The scrub has completed in the meantime, and I don't really want to restart it, having taken 360 hours in total, and with it being very taxing on the disks. So it is difficult to replay the scenario now.

However, what is still happening and may be related to memory pressure again: When I shut down ctld after many hours of operation of this machine using 'service ctld onestop' (see comment #2), in contrast to 11.1 this operation may take several minutes. I believe this happens especially if I forget to reduce arc_max.

In this case again it looks to me like memory pressure and that the system takes a long time to get some free memory which seems to be required for this operation.

Maybe it is related to zvols, both the VM running directly on the machine as well as the ctld reference zvols.

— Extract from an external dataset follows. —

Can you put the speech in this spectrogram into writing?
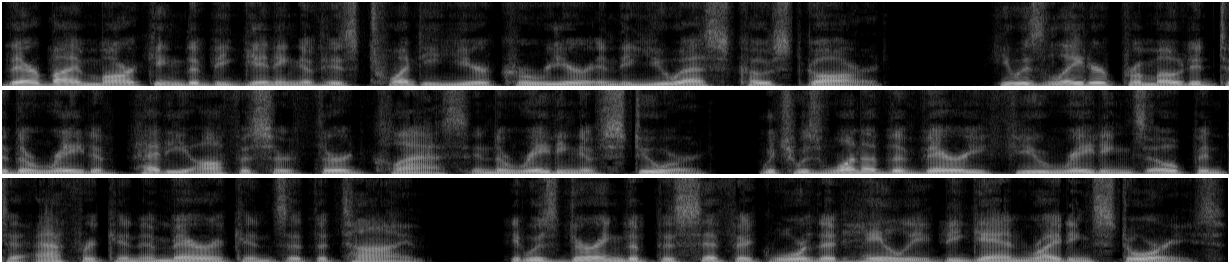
thereby marking the beginning of his 20-year career in the U.S. Coast Guard. He was later promoted to the rate of Petty Officer Third Class in the rating of Steward, which was one of the very few ratings open to African Americans at the time. It was during the Pacific War that Haley began writing stories.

-- Martin
Comment 10 Andriy Gapon freebsd_committer 2018-08-03 09:10:57 UTC
by the way, do you have any non-default settings related to scrub performance?
Comment 11 Martin Birgmeier 2018-08-03 10:28:41 UTC

Not really. sysctl.conf is basically empty. Maybe these lines are of interest:

# PostgreSQL
# (see http://people.freebsd.org/~seanc/postgresql/postgresql-kern-autotune.sh)
# tuned to 8 GB for shared mem

But postgres is idle on this machine, and ipcs -a shows for shared memory

Shared Memory:
T           ID          KEY MODE        OWNER    GROUP    CREATOR  CGROUP         NATTCH        SEGSZ         CPID         LPID ATIME    DTIME    CTIME   
m        65536      5432001 --rw------- postgres postgres postgres postgres            5           48          727          727  8:00:08 12:27:13  8:00:08
m       196609            0 --rwa------ kdm      kdm      kdm      kdm                 2      7225344         2224         2196  8:00:30 no-entry  8:00:30
m        65538            0 --rwa------ kdm      kdm      kdm      kdm                 2      5242880         2250         2222  8:00:30 no-entry  8:00:30

-- Martin